"I get it, so when we're together you spend all your time trying to change me, to get me to care more, but the moment we're split, you go right back to the opposite. Don't want me to care." Cuddy pressed her fingers to the bridge of her nose.
"Of course I want you to care, House. But it...it doesn't involve you, that's all. It's none of your business why-"
"None of my business," House scoffed. He laughed humorlessly. "You're divorcing me, Cuddy! That's as much of my business as anything else!"
"That's not what I-"

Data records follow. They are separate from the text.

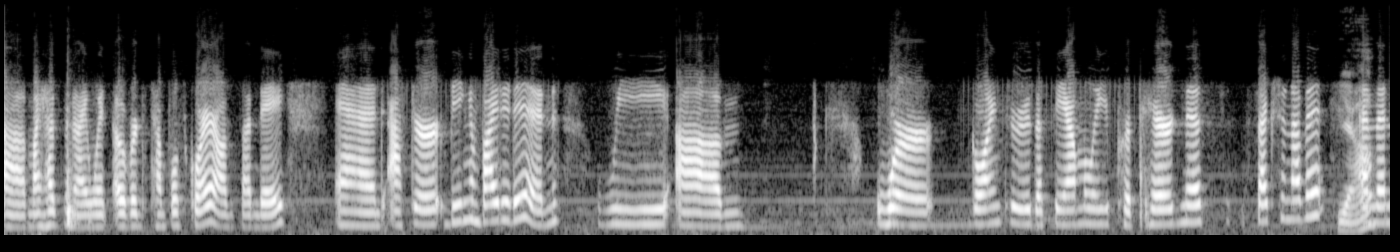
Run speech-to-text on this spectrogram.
uh, my husband and I went over to Temple Square on Sunday, and after being invited in, we um, were going through the family preparedness section of it. Yeah. And then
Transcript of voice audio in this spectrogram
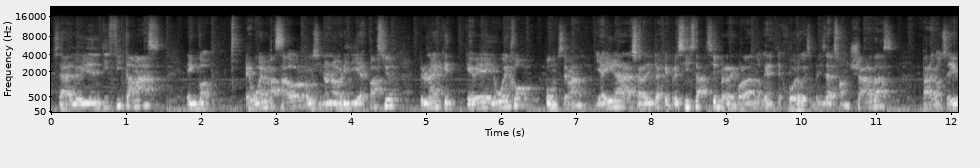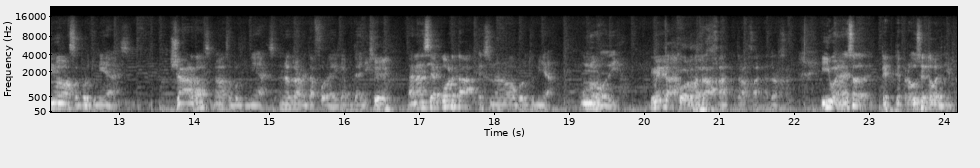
O sea, lo identifica más. En, es buen pasador, porque si no, no abriría espacios. Pero una vez que, que ve el hueco, pum, se manda. Y ahí gana las yarditas que precisa, siempre recordando que en este juego lo que se precisa son yardas para conseguir nuevas oportunidades. Yardas, nuevas oportunidades. En otra metáfora del capitalismo. Sí. Ganancia corta es una nueva oportunidad, un nuevo día. Metas A cortas. trabajar, a trabajar, a trabajar. Y bueno, eso te, te produce todo el tiempo.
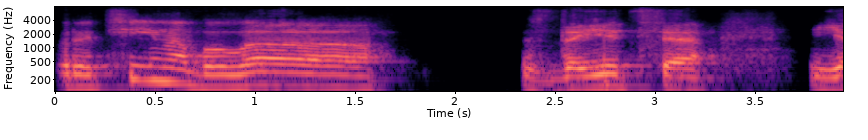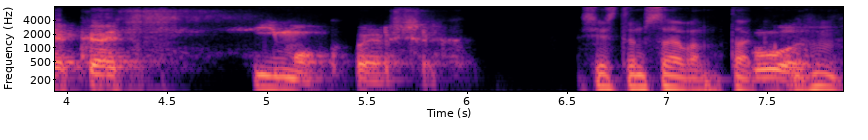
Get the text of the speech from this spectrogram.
Операційна була, здається, якась сімок перших. System 7, так. От. Мгм.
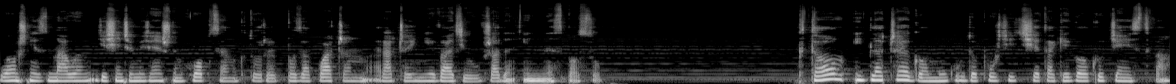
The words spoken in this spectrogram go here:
łącznie z małym dziesięciomiesięcznym chłopcem, który poza płaczem raczej nie wadził w żaden inny sposób. Kto i dlaczego mógł dopuścić się takiego okrucieństwa?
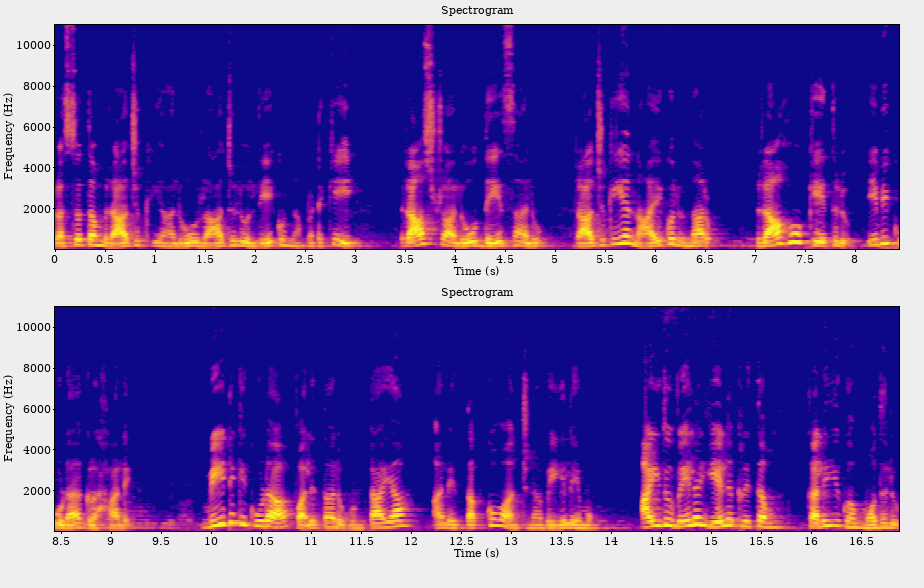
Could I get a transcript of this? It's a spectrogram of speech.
ప్రస్తుతం రాజకీయాలు రాజులు లేకున్నప్పటికీ రాష్ట్రాలు దేశాలు రాజకీయ నాయకులున్నారు. రాహు కేతులు ఇవి కూడా గ్రహాలే. వీటికి కూడా ఫలితాలు ఉంటాయా అనే తక్కువ అంచనా వేయలేము. ఐదు వేల ఏళ్ళ క్రితం కలియుగం మొదలు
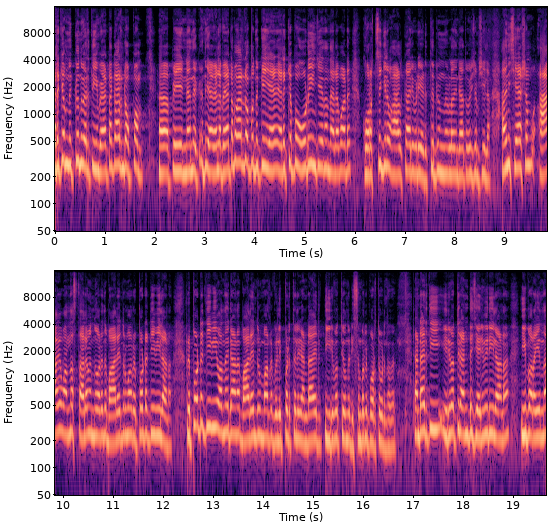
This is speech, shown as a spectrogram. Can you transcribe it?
ഇരയ്ക്കൊപ്പം നിൽക്കുന്നു വരുത്തുകയും വേട്ടക്കാരന്റെ ആ, പിന്നെ അല്ല വേട്ടപ്പകാരന്റെ ഒപ്പം നിൽക്കുകയും ഇടയ്ക്കൊപ്പം ഓടുകയും ചെയ്യുന്ന നിലപാട് കുറച്ചെങ്കിലും ആൾക്കാർ ഇവിടെ എടുത്തിട്ടുണ്ടെന്നുള്ളതിന്റെ അകത്ത് ഒരു സംശയമില്ല. അതിനുശേഷം ആകെ വന്ന സ്ഥലം എന്ന് പറയുന്നത് ബാലേന്ദ്രകുമാർ റിപ്പോർട്ടർ ടി വിയിലാണ്. റിപ്പോർട്ടർ ടി വി വന്നിട്ടാണ് ബാലേന്ദ്രകുമാറിന്റെ വെളിപ്പെടുത്തൽ രണ്ടായിരത്തി ഇരുപത്തി ഒന്ന് ഡിസംബറിൽ പുറത്തുവിടുന്നത്. രണ്ടായിരത്തി ഇരുപത്തിരണ്ട് ജനുവരിയിലാണ് ഈ പറയുന്ന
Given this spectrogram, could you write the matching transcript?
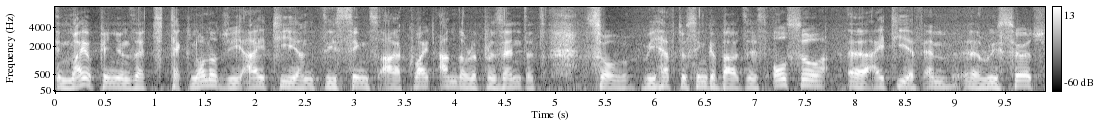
in my opinion, that technology, IT, and these things are quite underrepresented. So we have to think about this. Also, uh, ITFM uh, research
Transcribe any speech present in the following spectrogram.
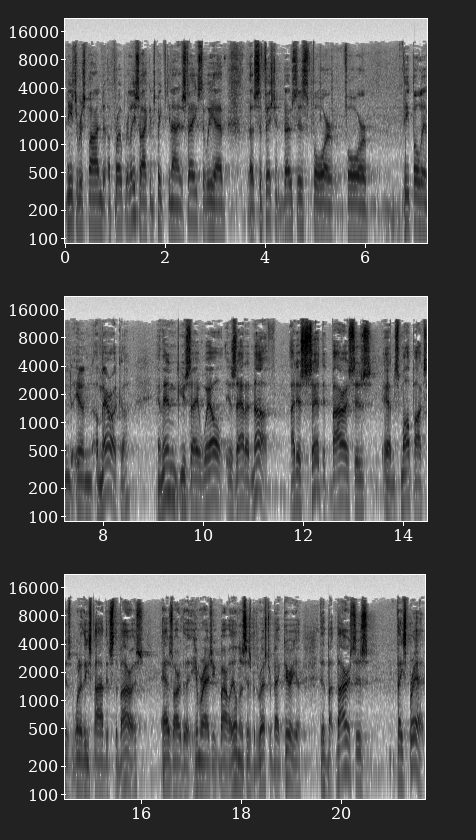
needs to respond appropriately. So I can speak for the United States that we have uh, sufficient doses for for people in in America and then you say, well, is that enough? I just said that viruses and smallpox is one of these five that's the virus, as are the hemorrhagic viral illnesses, but the rest are bacteria. The viruses, they spread.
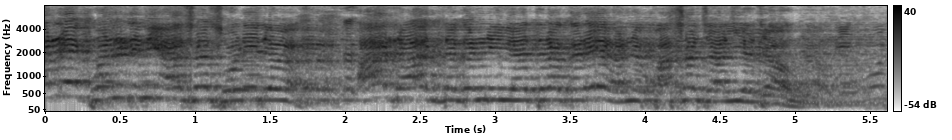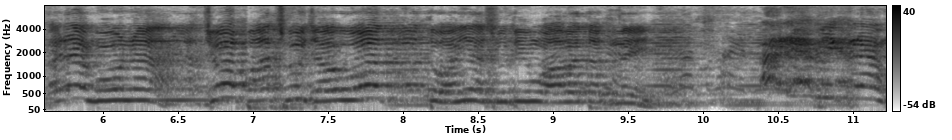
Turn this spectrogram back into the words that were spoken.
અરે ખંડની આશા છોડી દે. આ રાજનગરની યાત્રા કરે અને પાછા ચાલ્યા જાઓ. અરે મોહના જો પાછું જવું હોત તો અહીંયા સુધી હું આવત જ નહીં. અરે વિક્રમ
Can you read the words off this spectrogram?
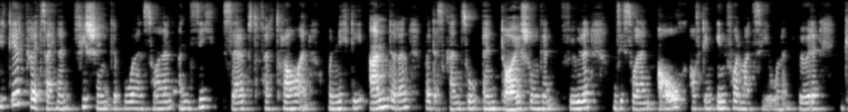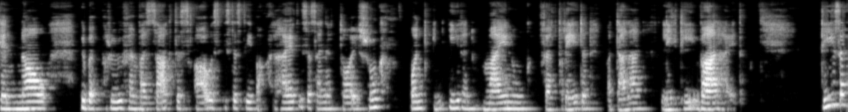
Die Tierkreiszeichen Fischen geboren sollen an sich selbst vertrauen und nicht die anderen, weil das kann zu Enttäuschungen führen und sie sollen auch auf den Informationen hören, genau überprüfen, was sagt es aus, ist es die Wahrheit, ist es eine Täuschung und in ihren Meinung vertreten, weil daran liegt die Wahrheit. Diese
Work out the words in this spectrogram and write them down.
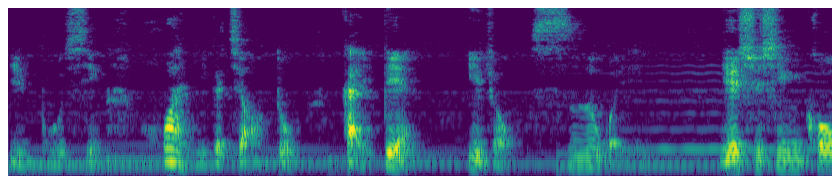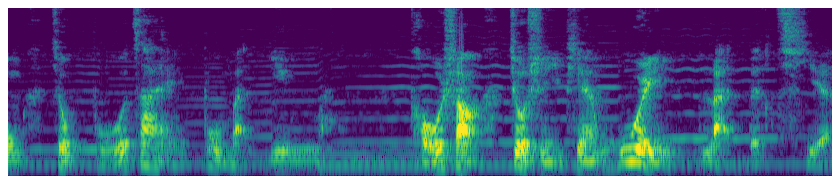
与不幸，换一个角度，改变一种思维。也许星空就不再布满阴霾，头上就是一片蔚蓝的天。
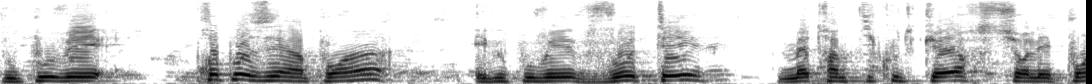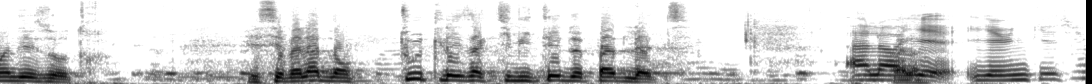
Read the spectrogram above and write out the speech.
vous pouvez proposer un point et vous pouvez voter, mettre un petit coup de cœur sur les points des autres. Et c'est valable dans toutes les activités de Padlet. Alors il Voilà. y y, a une question.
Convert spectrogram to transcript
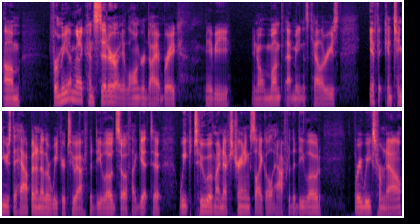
Um, for me, I'm going to consider a longer diet break, maybe you know a month at maintenance calories if it continues to happen another week or two after the deload. So if I get to week two of my next training cycle after the deload, three weeks from now,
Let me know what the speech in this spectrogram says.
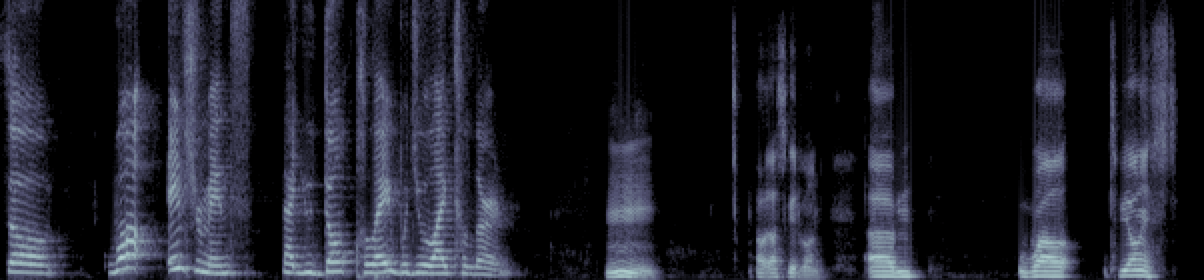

"Not what you meant, sure." He stood up, yelling now. In his eyes, emotions roiled and pulsed that Cuddy couldn't even comprehend: he was angry and exhausted and...hurt. Upon recognizing that, Cuddy felt the painful sting of what felt like needles in her chest.
"Did mister pre-law dropout put you up to this?" he asked bitterly. "Try and convince you that he read in a textbook twenty-five years ago that it was time to get the ball rolling?"
"Nobody put me up to this!" Cuddy snapped, now standing too. "Nobody is forcing me into anything! I chose to do this myself!"
"Exactly, yourself. You never even thought about what I wanted-"
"Well I guess I became more like you than I thought!"
They both turned toward the small voice from the hall. Rachel stared at them nervously, rubbing her eye. She looked from Cuddy to House and back again, looking confused and anxious.
"Rachel..." Cuddy breathed, leaving House in the dining room and going to her daughter, hoisting the little girl into her arms. "Did we wake you up?" Rachel didn't respond right away; her eyes were still locked on House. He looked away.
"I'm gonna go..." he mumbled, already heading for the door.
The front door slammed behind him. The papers remained unsigned on the dining room table.